Funny, Not Funny, And Funny
1. You're never too old to learn something new. And when it comes to relationships, it's always valuable to learn new lessons about communication. I've been married for over twenty years and I'm still learning important new lessons about how better communication can enhance a marriage. For example, the other day I learned that when you put giant millipedes in a cookie box, it's a good idea to make sure that your spouse knows that you have done that.
2. The New York Times printed an appalling antisemitic article by a Jew who is adored by the haters of Israel, the idiotic Peter Beinart, who is perhaps best known for his advocating the dismantling of the State of Israel and his blithe disregard for the catastrophic loss of life that would ensue. Now, Beinart is writing about how Jewish organizations are threatening freedom worldwide out of a desire to promote "Jewish supremacy." The usual Jewish enemies of the Jewish People have, of course, enthusiastically welcomed Beinart's latest article. An important response to Beinart was published by Prof. Jarrod Tanney. Here is another excellent comment posted by Michael Leon on Facebook:

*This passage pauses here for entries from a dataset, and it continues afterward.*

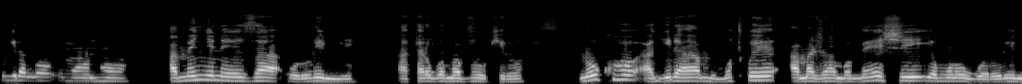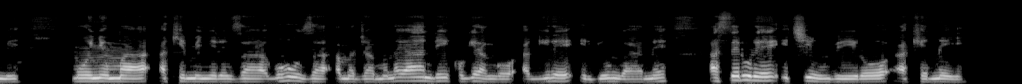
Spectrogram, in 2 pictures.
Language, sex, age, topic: Rundi, male, 36-49, education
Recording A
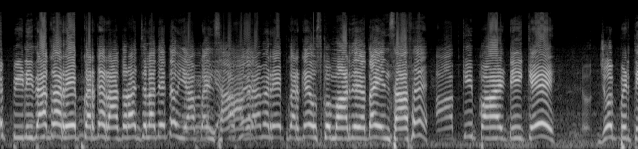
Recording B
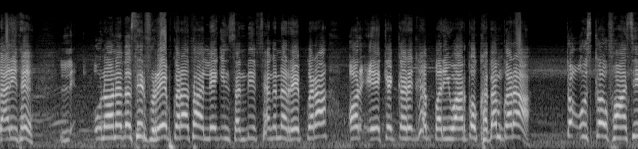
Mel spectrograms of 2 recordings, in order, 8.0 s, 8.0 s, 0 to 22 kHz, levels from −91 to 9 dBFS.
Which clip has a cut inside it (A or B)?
A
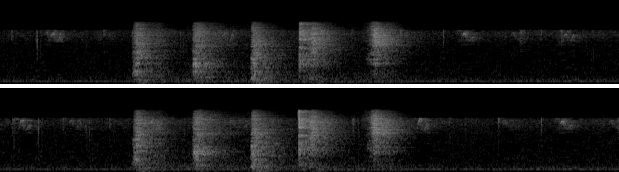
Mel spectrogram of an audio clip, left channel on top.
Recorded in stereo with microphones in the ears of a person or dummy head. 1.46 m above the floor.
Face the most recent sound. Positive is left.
turn(degrees=-75)  # may be behind; listen again after turning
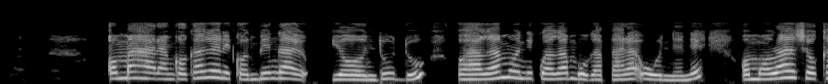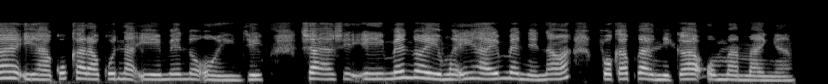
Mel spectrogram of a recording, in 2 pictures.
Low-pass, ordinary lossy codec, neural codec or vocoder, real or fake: 7.2 kHz; Opus, 64 kbps; codec, 16 kHz in and 24 kHz out, 2.2 kbps, FireRedTTS-2 codec; fake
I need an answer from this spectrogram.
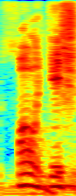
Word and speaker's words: homologation: In the 80s and 90s, technically advanced touring car homologation specials were homologation, that's how you pronounce it.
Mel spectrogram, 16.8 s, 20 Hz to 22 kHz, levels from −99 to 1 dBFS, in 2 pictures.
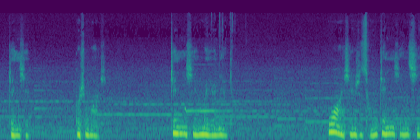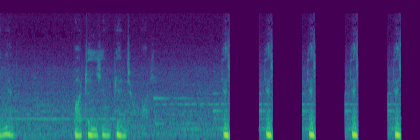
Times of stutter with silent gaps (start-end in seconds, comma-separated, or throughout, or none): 12.99-16.80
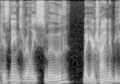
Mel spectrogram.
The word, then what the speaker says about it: Smoove: like his name's really smooth, but you're trying to be super down. So smooth. Well, that's what it sounds like. But it's spelled smooth. It is with a V.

I would submit that if you can’t see the problem with writing in the New York Times that American Jewish organizations are a “threat to freedom” in the context of accusing them of articulating a philosophy of “Jewish supremacy,” (again, imagine this language being directed at any other minority group in American society) then, respectfully, I think you’ve really lost your way and you’re letting your personal political resentments get in the way of your better judgment.

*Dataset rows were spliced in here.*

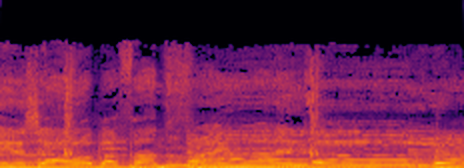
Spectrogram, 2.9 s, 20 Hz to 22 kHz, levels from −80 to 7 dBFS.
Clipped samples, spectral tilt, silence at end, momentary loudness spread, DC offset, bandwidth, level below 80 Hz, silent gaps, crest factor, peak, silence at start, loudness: under 0.1%; -5.5 dB/octave; 0 s; 3 LU; under 0.1%; 17 kHz; -18 dBFS; none; 10 dB; 0 dBFS; 0 s; -12 LUFS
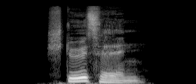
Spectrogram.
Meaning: dative plural of Stößel
- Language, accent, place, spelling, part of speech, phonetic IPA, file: German, Germany, Berlin, Stößeln, noun, [ˈʃtøːsl̩n], De-Stößeln.ogg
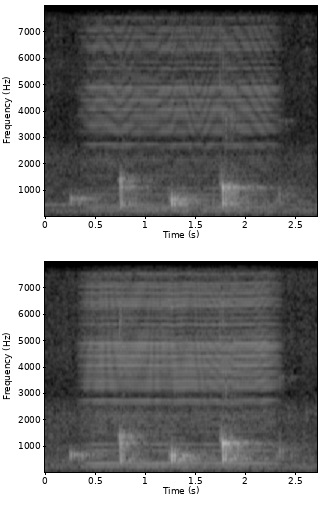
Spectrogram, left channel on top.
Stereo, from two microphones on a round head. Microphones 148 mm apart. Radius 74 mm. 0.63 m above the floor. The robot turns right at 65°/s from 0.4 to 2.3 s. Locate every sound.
0.2 s ticking: 85° right, 5 m; by 2.7 s 30° left (ahead or behind), 5 m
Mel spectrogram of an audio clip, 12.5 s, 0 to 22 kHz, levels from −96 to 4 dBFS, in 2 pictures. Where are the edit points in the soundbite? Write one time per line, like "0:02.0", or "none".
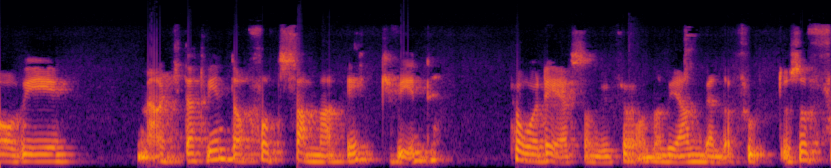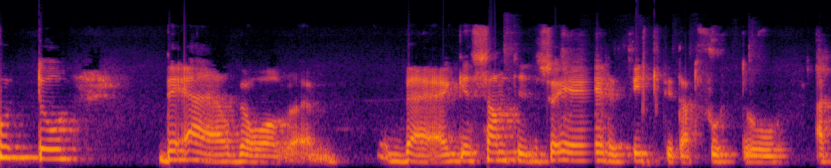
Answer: none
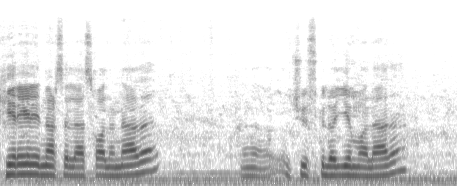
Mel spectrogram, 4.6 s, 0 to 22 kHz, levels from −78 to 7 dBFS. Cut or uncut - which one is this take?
uncut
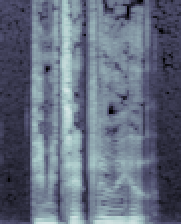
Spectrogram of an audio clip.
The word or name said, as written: dimittendledighed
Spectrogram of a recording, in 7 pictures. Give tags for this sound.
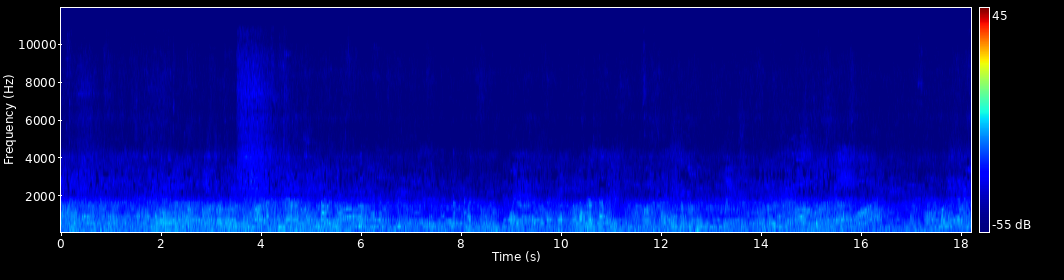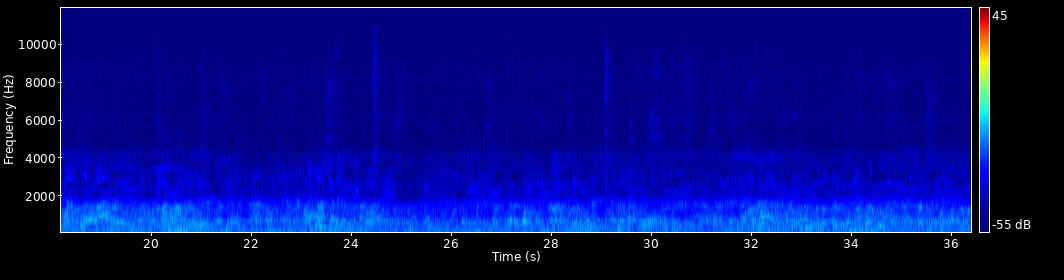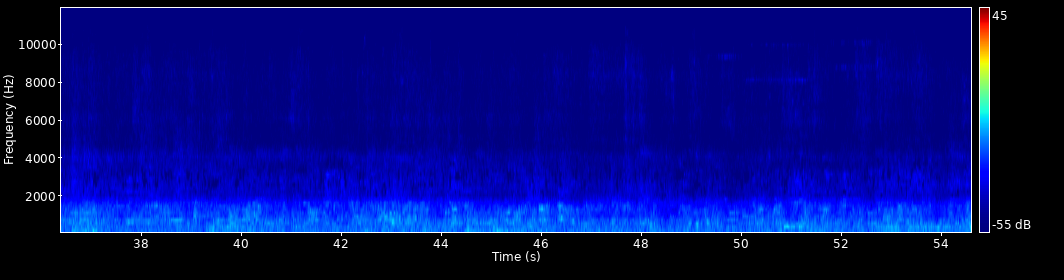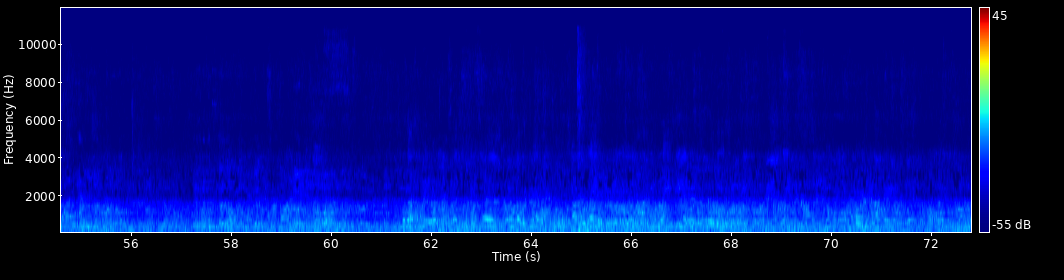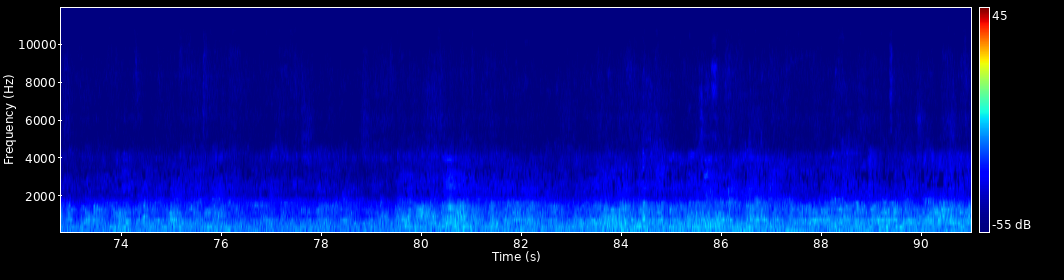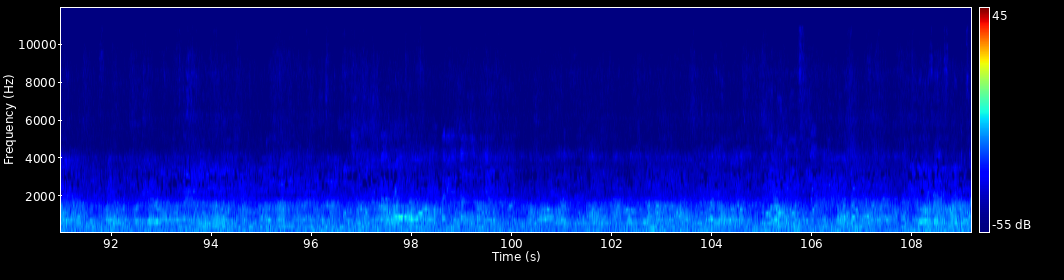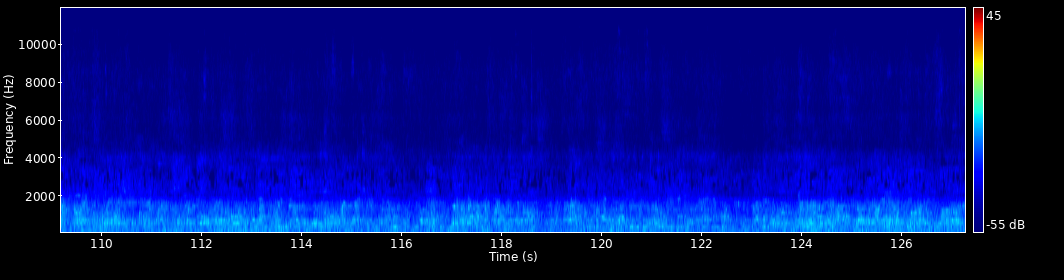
airport
localization-ambience
field-recording

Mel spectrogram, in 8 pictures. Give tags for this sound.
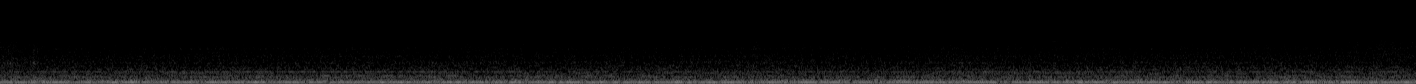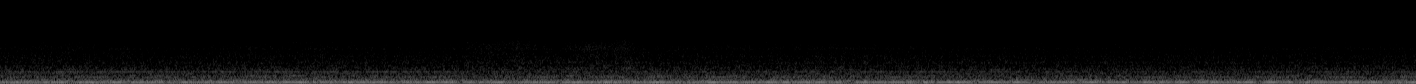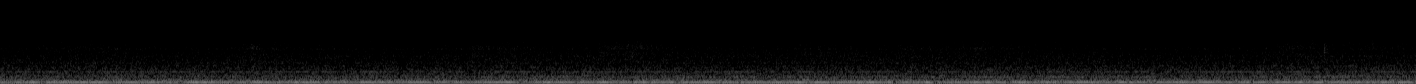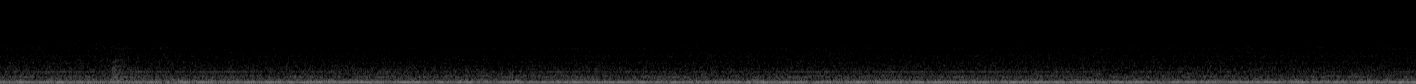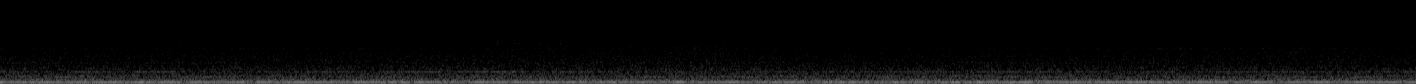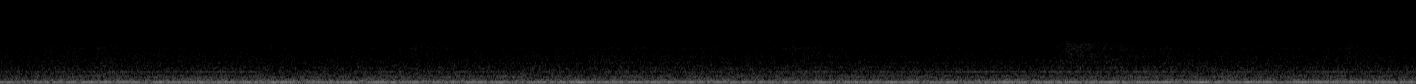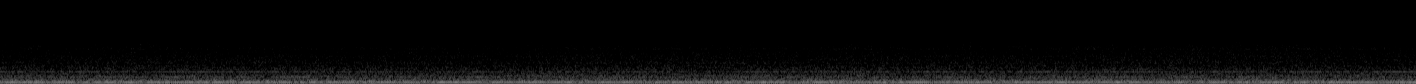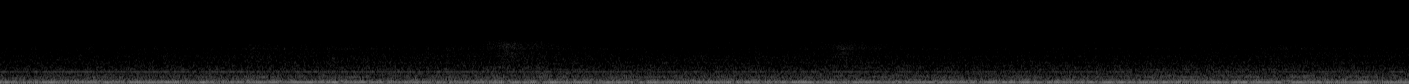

People can disagree about Israel, about the work of American Jewish organizations, and about politics. There has to be some line drawn in the language we use to describe one another, and the language directed at the constituent organizations of minority groups. To call American Jewish organizations a “threat to freedom” is just a bridge too far and should cause some self-reflection, and same self-reflection many of you would quickly call on others to exercise. It is not justifiable to hurl these kinds of accusations against American Jews over Israel unless you believe that Jews bear collective responsibility for one another.
As far as whether Peter’s piece is antisemitic or not, I would direct people here to the JDA, which provides, in pertinent part:
“It is ‘classic antisemitism’ to suggest that ‘Jews are linked to the forces of evil[.]” “Antisemitism can be . . . indirect . . . or coded.”
“[G]rossing exaggerating [Israel]’s actual influence can be a coded way of racializing and stigmatizing Jews.”
Examples related to Israel and Palestine that are on the face of it, antisemitic: “Assuming that non-Israeli Jews, simply because they are Jews, are necessarily more loyal to Israel than to their own countries.”
To accuse American Jewish organizations of being a “threat to freedom,” and to accuse them of favoring “Jewish supremacy” in their fight against antisemitism, on the pages of the most widely read American newspaper in the world, offends each of these sections of the JDA, as does blaming American Jewish organizations and Israel itself for the failures of countries like Saudi Arabia to liberalize, an utterly twisted and sour view of the Abraham Accords.
3. Here's a funny but unfortunate result of the combination of teaching about the prohibition of tzaar baalei chaim, shorthand terminology, and automatic Google translations: